As Valencia progresses into the 21st century, this city built over two millennia works to maintain her heritage. Quality development balances artful modern construction with soul-protecting historic preservation.
The Wisdom in Artistry & Soulful Progress
We were first introduced to Valencia through La Turia Gardens. This river of green space flows around the old city, within the banks of what was once an actual river, La Turia, diverted after the catastrophic Great Flood of 1957.
The emptied space could have been turned into the highway first proposed by Franco. Instead—thankfully a more creative aesthetic prevailed—we walked through parks and gardens, along paths, past fountains and sports fields. These spaces were alive with activity—people riding bikes, jogging, playing soccer, perusing market stands—while we continued along its paths to Ciudad de las Artes y las Ciencias.
The City of Arts and Sciences, designed by Santiago Calatrava, is a sleek, ultramodern complex of museums and show spaces found at the far eastern end of the greenbelt. The sculpted structures on this site burst with exhibits: Europe’s largest aquarium, a science museum, an IMAX theater, a music and performing arts hall, an exhibition hall, and a garden esplanade.
Though financially controversial, this recent project is thought by many as one of the most important since the Middle Ages.
Funding development always comes with challenges, and is often debated, especially with today’s rate at which we expect to grow. Construction has come to a halt for many projects, like Estadi Nou Mestalla, the new Valencia FC arena that, after several years, still stands as a shell north side of the center.
Meanwhile, the iconic 100-year-old Mestalla Stadium, built in 1919 on the east side of the city, proudly hosts fútbol games for Valencia CF (local rival of Levante UD), resisting the “out with the old” model to instead celebrate its history.
Progress comes at a cost and must be approached wisely.
Remaining optimistic that Valencia will persevere through her wisdom and patience, as we moved beyond the tourist-attracting museum complex, there were plenty of signs that industry continues to prosper.
Giant cantilever cranes from the bustling Mediterranean port—Europe’s fifth busiest and the biggest seaport in Spain—create an industrial backdrop to the yacht-filled marina.
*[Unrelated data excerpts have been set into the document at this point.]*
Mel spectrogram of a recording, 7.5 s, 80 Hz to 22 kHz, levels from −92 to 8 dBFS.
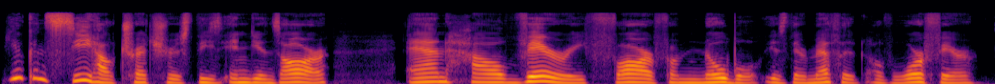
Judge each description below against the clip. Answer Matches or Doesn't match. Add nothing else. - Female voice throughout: Matches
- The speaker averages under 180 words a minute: Matches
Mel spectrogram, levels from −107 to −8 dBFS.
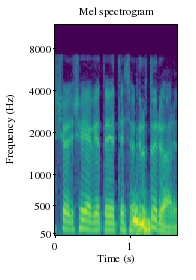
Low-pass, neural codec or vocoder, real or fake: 7.2 kHz; codec, 16 kHz, 16 kbps, FreqCodec, larger model; fake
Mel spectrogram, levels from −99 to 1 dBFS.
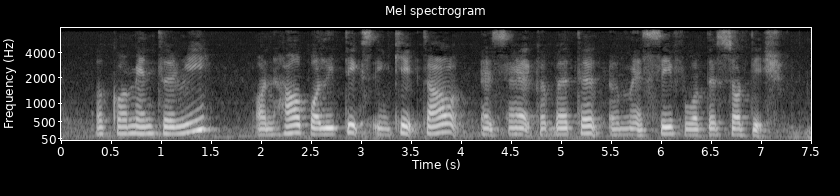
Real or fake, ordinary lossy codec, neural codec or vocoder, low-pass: fake; none; codec, 16 kHz, 4 kbps, X-Codec, WavLM features, trained on Multilingual LibriSpeech; 7.2 kHz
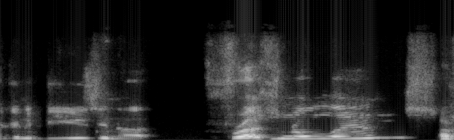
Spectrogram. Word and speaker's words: Fresnel: to be using a Fresnel lens? A Fresnel. You don't pronounce the S. It's a French word. So you get to pass over several word letters. So it's Fresnel.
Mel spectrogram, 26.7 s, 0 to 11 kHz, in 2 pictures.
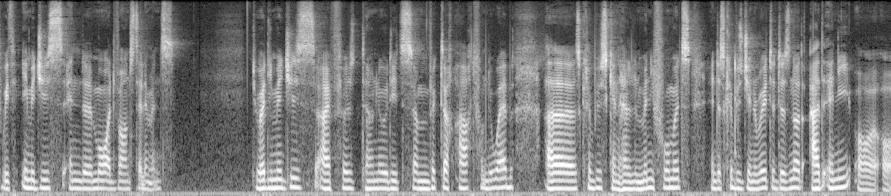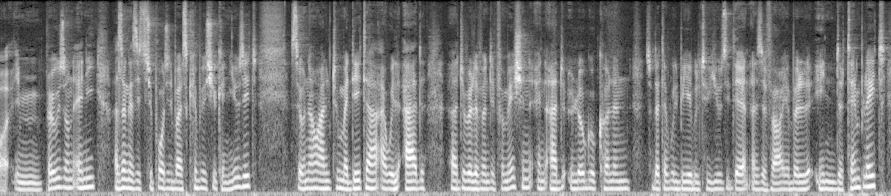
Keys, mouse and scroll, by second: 1.3 click, 3.0 click, 3.3 click, 4.8 alt+Tab, 6.8 click, 19.0 alt+Tab, 19.7 alt+Tab, 20.9 click, 21.2-22.8 typing, 23.5 click.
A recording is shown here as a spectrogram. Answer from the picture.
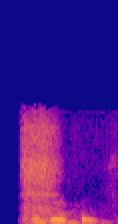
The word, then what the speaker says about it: Humberto: So I hope the guy is not Cedric Alexander, but it's looking like it'll either be Cedric or Humberto, if I said that right.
Next to the pier, wide, golden beaches stretch for miles, while restaurants along the boardwalk provide options for some of the best seafood and paella.
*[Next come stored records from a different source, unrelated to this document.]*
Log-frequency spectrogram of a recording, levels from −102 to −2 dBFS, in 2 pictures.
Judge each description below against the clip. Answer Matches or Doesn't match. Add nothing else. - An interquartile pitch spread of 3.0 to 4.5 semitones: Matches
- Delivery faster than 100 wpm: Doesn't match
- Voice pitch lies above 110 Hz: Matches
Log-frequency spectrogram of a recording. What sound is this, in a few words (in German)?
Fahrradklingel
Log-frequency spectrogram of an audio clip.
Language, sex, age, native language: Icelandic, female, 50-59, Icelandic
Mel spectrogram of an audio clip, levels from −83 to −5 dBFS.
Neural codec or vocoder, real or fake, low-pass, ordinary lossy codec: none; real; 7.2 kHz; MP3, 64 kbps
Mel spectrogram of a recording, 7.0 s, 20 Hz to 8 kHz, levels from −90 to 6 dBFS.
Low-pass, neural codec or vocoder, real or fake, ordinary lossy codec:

Adjacent to this coastline is the neighborhood of El Cabanyal. Once a fishing village from the 13th century, then a fashionable town established in 1821 called Pueblo Nuevo del Mar, this neighborhood became absorbed through Valencia’s rapid urban expansion—and disrepair—in the 20th century.
Today architectural gems simply in need of a polish fill the streets of Cabanyal. Ideally situated near the beaches of the Mediterranean, officials want to carve a wide boulevard through the neighborhood’s center to create a better connection between the beaches and inland Valencia—a plan that hit fierce opposition when originally proposed in 1998 and continues to meet strong dissent.
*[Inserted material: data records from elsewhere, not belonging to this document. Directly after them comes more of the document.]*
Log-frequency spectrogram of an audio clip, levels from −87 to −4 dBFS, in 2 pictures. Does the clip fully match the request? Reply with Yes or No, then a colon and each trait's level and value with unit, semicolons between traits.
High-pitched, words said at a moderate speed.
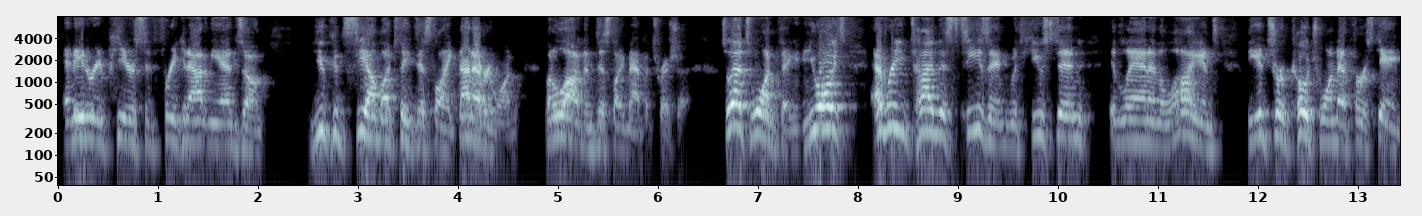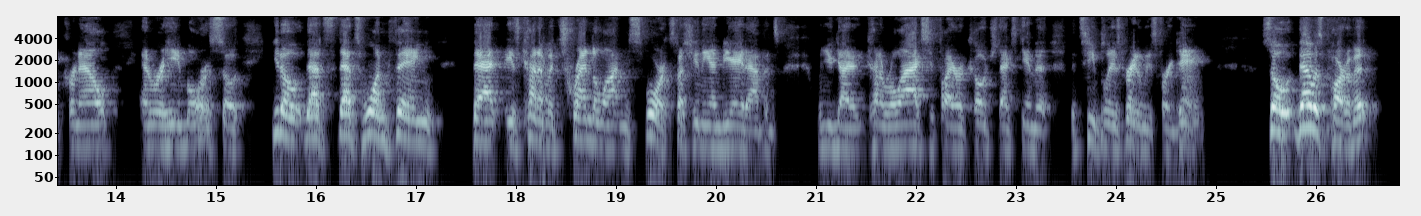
No: high, 215 Hz; fast, 235 wpm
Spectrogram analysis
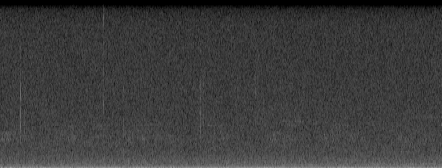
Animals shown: forest ambience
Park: Marsh-Billings-Rockefeller National Historical Park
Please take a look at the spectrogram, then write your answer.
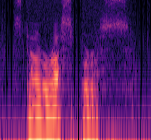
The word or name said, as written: staurosporous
The more prudent option would be for the city to, instead, meet the challenge by creatively redeveloping a more desirable plan that does not include demolishing huge swaths of heritage sites.
When we are more focused on bottom lines and growth than on the legacy we create—quantity over quality—we lose sight of what really matters.
Holding architectural and cultural treasures in high regard over blind demolition provides a more interesting, soulful result. While we work to improve communities, real progress values quality, historic preservation and natural spaces in balance with new construction.
Mediocrity has no place in development. Well-considered design at the forefront of construction creates lasting results. Restoration of original features maintains character, adds interest, and infuses soul into a community.
As Bill Bryson1 so poignantly said, “We used to build civilizations. Now we build shopping malls.”
Continue the Conversation
This 3 part series looks at Valencia through my lens.
I look forward to returning to Spain for further exploration of València, as well as visiting Castellón, the province on València’s northern border.
I would love to hear from you! Please leave a reply with your helpful suggestions and questions. Together we can inspire creativity and quality.
1 Bryson, Bill. Neither Here Nor There: Travels in Europe, William Morrow, 1992, Reprint Edition (2001), pp. 119.